⟨

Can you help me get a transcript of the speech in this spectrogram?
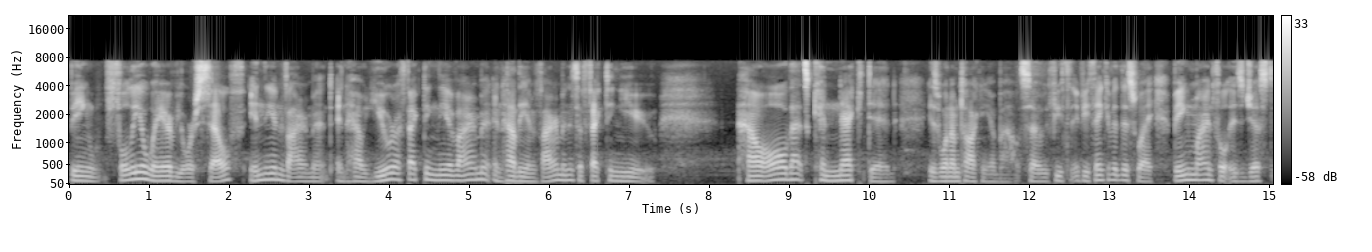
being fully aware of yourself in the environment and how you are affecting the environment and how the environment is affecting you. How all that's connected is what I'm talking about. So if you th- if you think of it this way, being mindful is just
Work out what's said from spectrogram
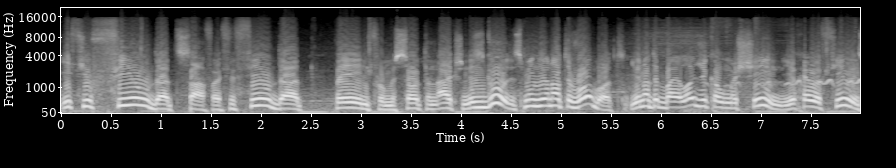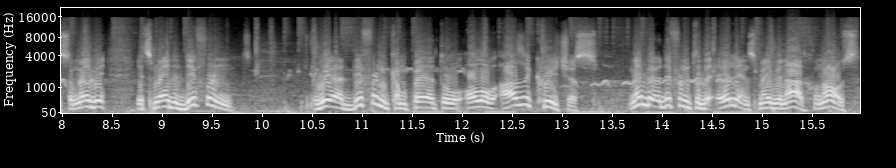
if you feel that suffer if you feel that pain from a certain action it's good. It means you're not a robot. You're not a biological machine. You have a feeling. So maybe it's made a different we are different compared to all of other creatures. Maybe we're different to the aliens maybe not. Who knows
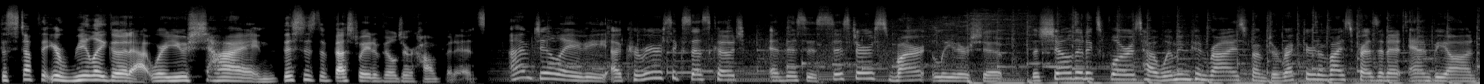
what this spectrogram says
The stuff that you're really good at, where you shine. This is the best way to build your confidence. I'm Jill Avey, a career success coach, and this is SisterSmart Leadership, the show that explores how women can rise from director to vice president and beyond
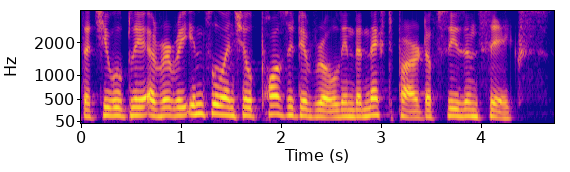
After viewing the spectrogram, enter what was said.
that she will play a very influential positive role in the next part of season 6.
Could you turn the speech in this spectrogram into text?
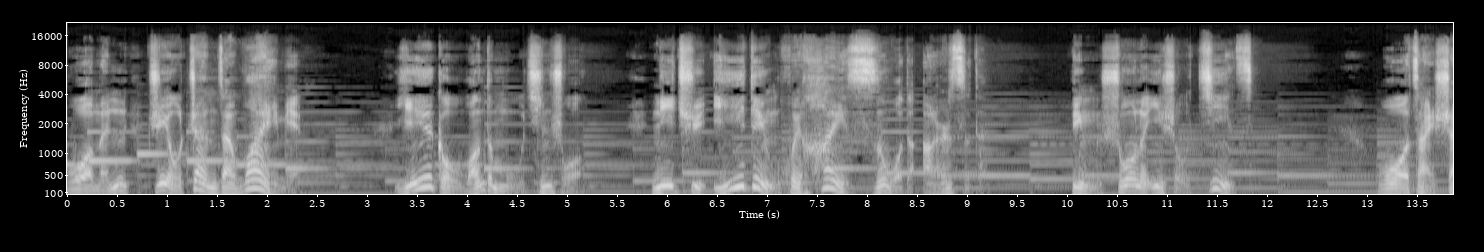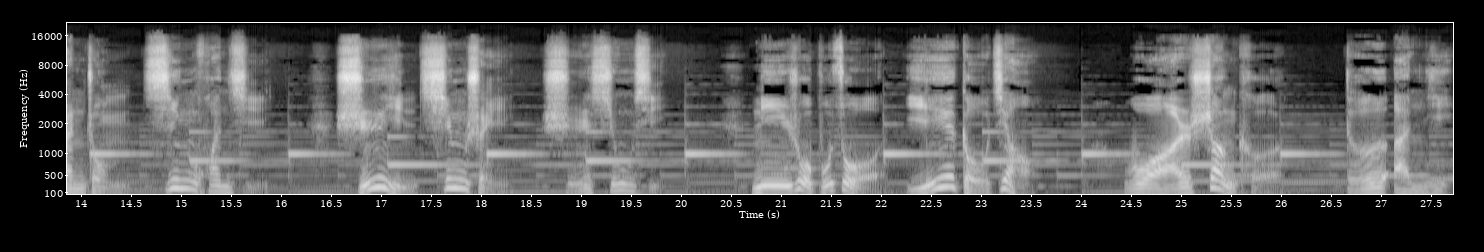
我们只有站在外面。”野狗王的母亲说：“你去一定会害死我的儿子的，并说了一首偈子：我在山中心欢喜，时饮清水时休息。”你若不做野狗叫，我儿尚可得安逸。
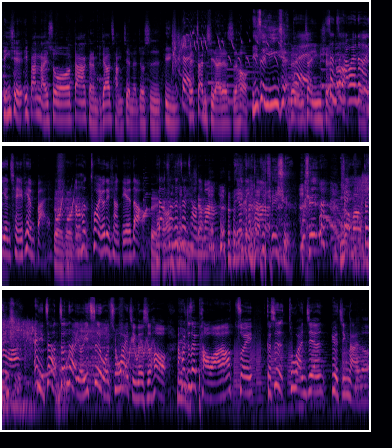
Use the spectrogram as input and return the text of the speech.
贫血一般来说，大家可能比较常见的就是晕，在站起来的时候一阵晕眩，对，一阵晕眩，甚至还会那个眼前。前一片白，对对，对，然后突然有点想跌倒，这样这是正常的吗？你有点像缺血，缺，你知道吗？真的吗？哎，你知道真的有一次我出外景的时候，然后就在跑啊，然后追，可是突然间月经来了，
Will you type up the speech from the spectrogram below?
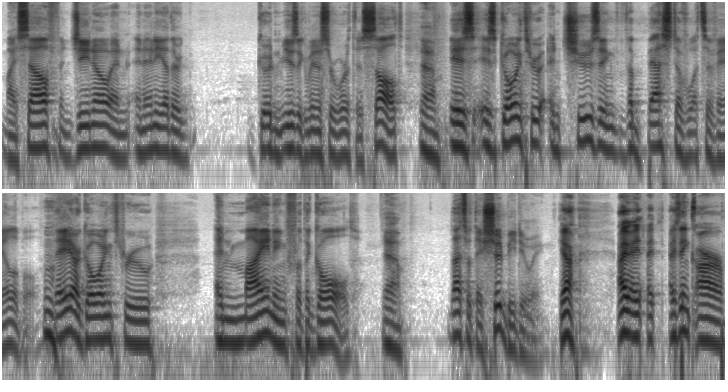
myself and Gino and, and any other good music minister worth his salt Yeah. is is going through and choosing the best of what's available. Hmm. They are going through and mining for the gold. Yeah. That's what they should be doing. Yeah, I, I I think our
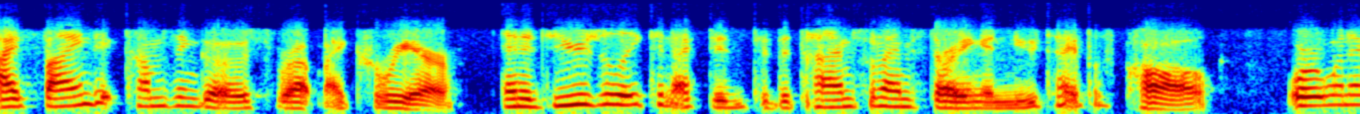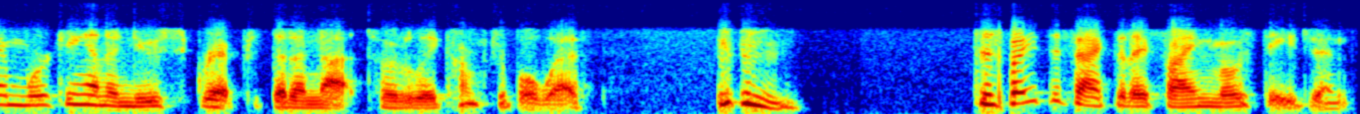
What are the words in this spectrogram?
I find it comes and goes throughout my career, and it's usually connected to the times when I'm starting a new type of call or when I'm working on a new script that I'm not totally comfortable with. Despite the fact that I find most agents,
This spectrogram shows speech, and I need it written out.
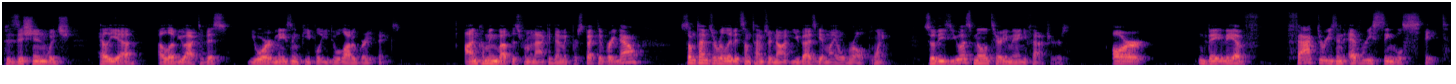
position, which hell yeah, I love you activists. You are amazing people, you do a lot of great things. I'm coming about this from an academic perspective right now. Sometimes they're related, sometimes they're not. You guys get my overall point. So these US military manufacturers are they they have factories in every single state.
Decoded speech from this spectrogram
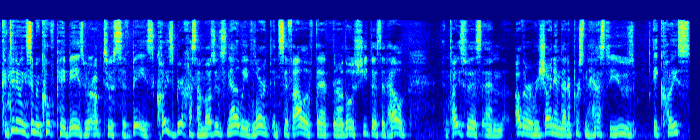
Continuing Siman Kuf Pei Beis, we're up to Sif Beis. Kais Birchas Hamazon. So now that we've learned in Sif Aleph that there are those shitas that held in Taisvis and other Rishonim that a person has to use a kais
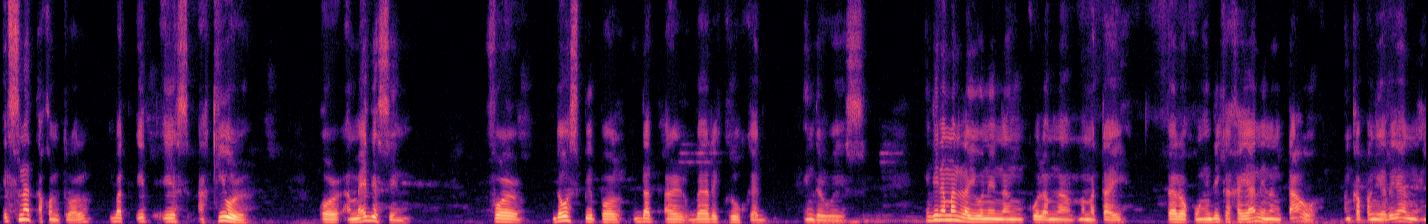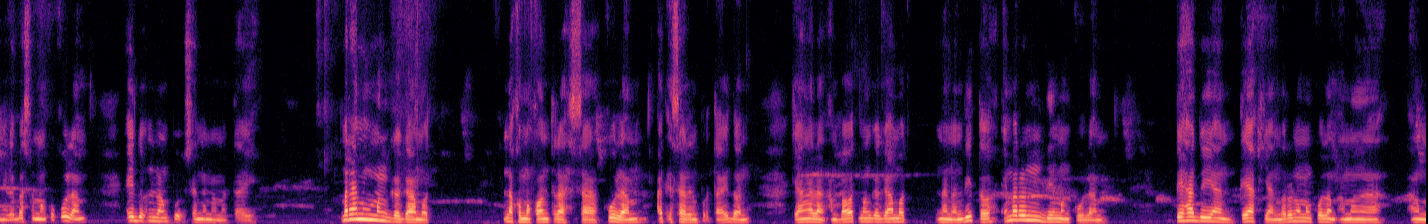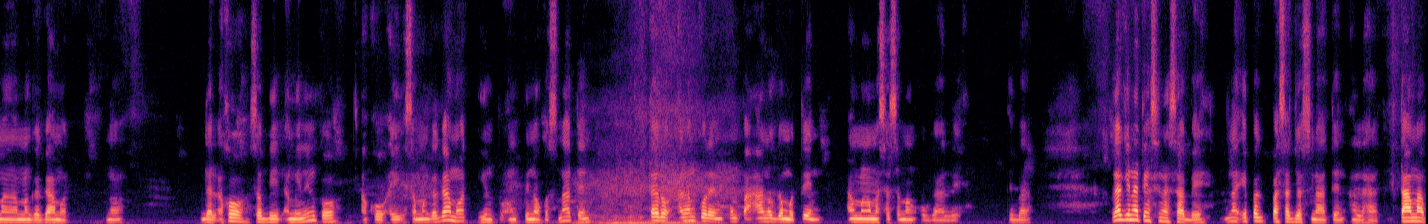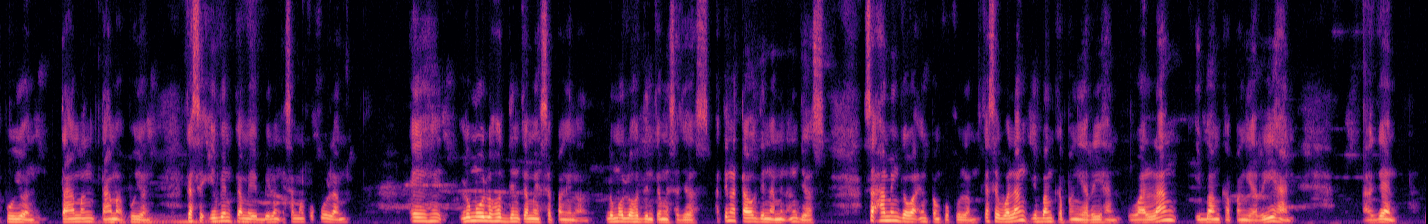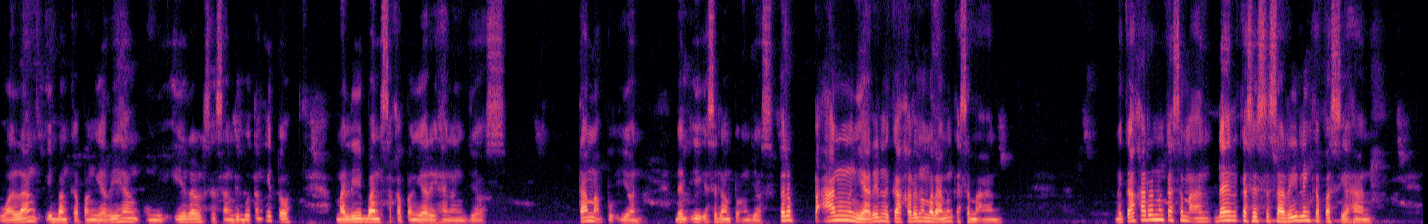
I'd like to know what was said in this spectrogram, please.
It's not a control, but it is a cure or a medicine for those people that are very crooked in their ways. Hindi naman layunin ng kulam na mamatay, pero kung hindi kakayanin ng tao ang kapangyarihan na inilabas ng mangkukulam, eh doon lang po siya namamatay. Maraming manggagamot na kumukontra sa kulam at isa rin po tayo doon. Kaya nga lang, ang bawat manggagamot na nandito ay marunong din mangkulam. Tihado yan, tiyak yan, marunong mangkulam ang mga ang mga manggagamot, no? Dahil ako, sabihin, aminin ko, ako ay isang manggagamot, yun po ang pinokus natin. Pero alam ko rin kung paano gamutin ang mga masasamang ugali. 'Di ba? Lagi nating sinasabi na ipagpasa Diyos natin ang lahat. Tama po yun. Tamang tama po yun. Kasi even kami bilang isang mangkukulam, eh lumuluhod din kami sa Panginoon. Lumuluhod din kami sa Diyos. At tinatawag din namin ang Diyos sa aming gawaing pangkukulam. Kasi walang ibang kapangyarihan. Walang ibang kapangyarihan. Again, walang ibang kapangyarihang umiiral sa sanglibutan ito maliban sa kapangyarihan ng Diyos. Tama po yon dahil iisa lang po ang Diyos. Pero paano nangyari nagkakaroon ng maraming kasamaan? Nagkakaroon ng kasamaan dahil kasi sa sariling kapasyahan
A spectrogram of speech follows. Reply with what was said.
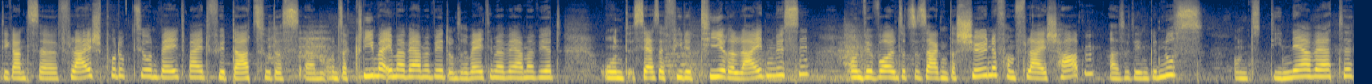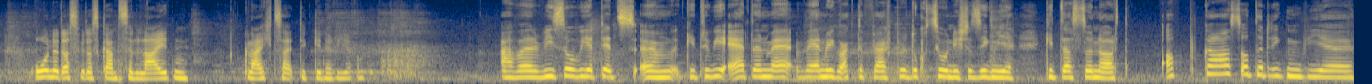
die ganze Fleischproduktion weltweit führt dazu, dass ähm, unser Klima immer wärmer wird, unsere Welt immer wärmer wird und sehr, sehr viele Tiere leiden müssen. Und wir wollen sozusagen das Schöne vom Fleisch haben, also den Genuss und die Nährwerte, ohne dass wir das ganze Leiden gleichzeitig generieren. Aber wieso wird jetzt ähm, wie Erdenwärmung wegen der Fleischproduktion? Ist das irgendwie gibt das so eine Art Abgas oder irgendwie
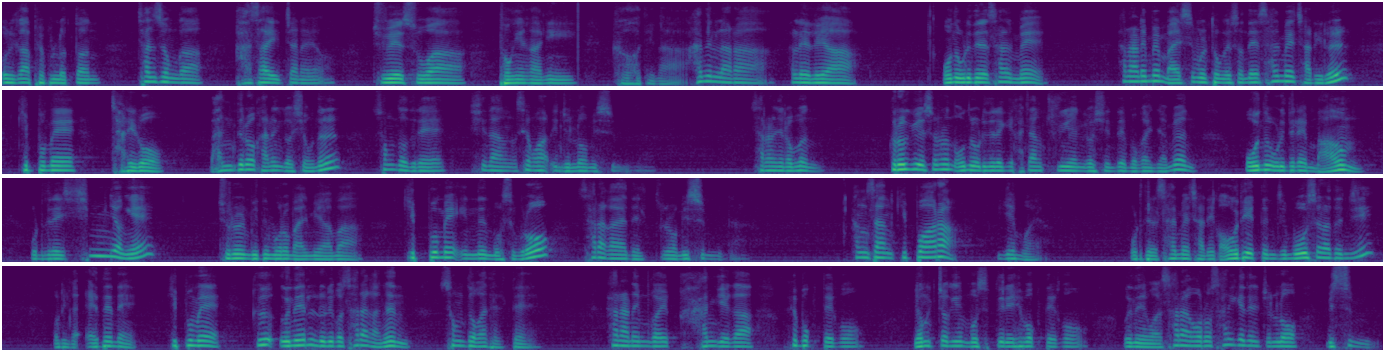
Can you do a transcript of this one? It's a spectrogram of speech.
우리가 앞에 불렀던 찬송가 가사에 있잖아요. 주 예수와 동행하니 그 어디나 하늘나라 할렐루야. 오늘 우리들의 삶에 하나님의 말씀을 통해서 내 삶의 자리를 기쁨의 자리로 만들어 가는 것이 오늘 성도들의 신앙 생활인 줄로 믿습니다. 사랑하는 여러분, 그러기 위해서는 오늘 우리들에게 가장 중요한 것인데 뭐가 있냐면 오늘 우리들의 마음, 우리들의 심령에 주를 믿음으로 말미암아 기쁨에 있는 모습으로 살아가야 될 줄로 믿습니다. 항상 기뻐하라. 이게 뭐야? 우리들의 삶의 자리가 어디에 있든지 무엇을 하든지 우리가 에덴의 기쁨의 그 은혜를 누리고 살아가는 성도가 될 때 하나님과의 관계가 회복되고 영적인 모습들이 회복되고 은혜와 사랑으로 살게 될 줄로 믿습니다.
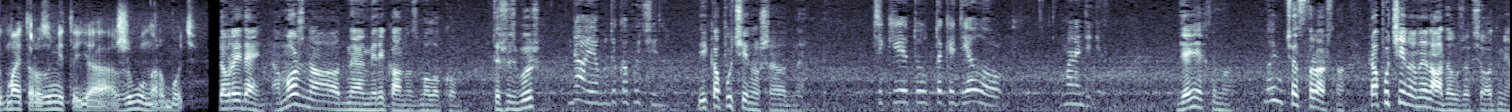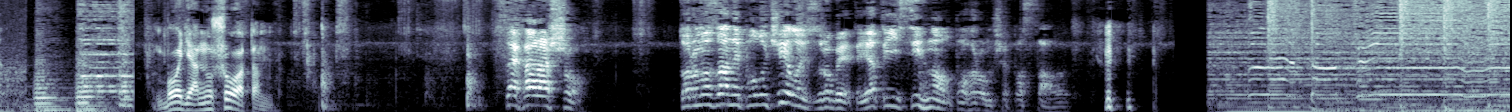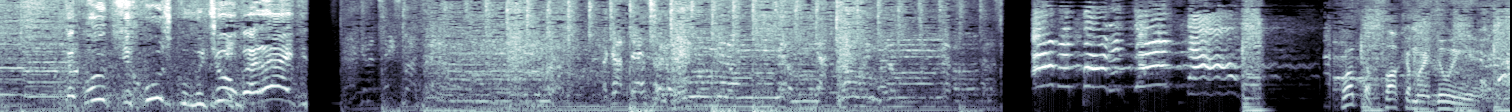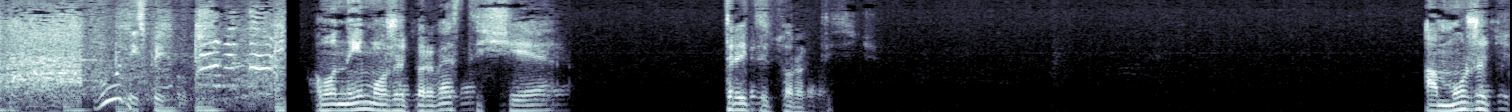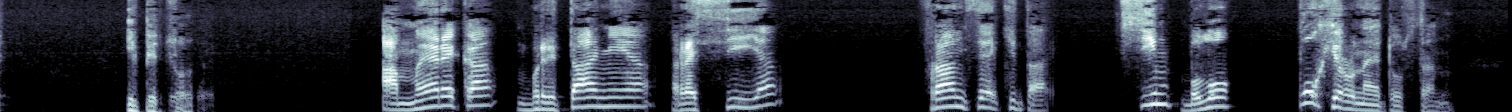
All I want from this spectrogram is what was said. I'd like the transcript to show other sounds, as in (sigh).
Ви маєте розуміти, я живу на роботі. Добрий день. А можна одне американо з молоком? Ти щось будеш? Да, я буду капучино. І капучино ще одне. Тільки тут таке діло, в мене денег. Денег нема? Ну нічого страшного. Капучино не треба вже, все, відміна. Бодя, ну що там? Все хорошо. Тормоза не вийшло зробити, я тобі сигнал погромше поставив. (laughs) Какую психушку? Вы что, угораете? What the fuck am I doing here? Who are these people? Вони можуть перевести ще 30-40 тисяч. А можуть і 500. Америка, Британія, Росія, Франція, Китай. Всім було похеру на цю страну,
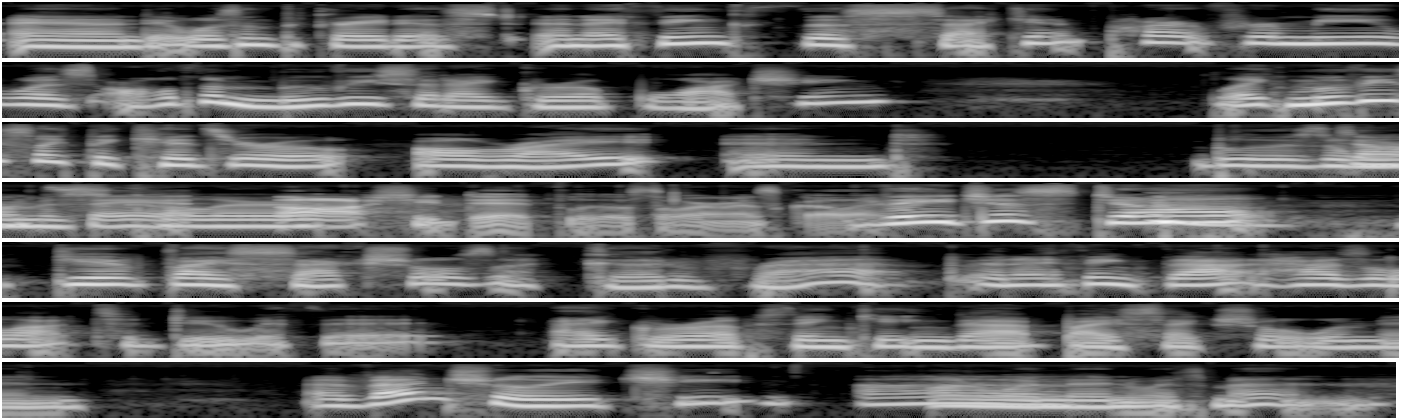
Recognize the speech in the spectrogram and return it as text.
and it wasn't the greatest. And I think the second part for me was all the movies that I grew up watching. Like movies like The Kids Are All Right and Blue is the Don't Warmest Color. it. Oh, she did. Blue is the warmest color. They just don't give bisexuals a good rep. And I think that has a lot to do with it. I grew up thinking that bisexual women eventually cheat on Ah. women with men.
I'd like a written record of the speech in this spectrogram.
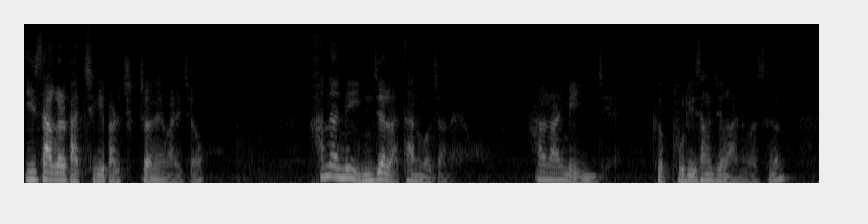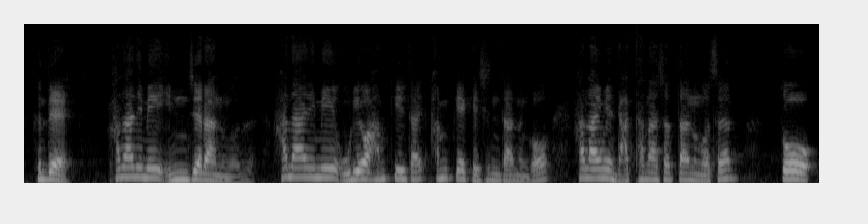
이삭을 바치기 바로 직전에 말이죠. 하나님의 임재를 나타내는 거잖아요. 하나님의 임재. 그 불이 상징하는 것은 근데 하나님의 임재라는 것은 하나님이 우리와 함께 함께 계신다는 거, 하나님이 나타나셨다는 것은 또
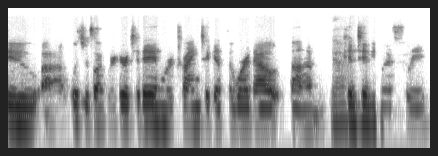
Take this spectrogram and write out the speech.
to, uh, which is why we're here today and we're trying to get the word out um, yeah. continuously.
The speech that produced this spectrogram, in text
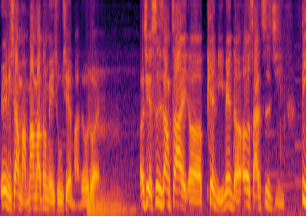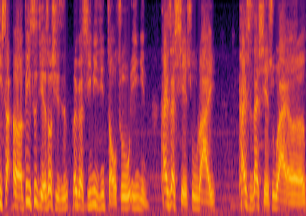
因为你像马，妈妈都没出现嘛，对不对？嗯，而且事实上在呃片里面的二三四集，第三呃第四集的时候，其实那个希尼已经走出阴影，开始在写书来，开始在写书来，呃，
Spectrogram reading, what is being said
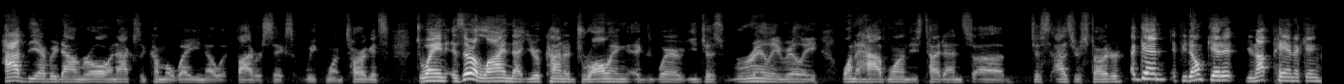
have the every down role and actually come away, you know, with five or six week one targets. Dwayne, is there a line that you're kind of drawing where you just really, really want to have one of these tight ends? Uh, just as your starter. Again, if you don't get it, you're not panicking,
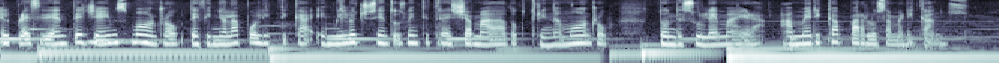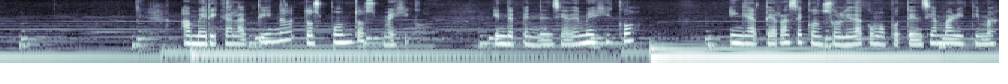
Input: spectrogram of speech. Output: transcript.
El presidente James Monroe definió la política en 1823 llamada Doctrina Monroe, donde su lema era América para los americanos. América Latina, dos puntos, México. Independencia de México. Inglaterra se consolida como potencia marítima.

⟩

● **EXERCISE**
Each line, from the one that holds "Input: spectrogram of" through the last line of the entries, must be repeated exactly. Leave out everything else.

● **REPLY TO THE EXERCISE**
Input: spectrogram of speech. Output: transcript.
El presidente James Monroe definió la política en 1823 llamada Doctrina Monroe, donde su lema era América para los americanos. América Latina, dos puntos, México. Independencia de México. Inglaterra se consolida como potencia marítima.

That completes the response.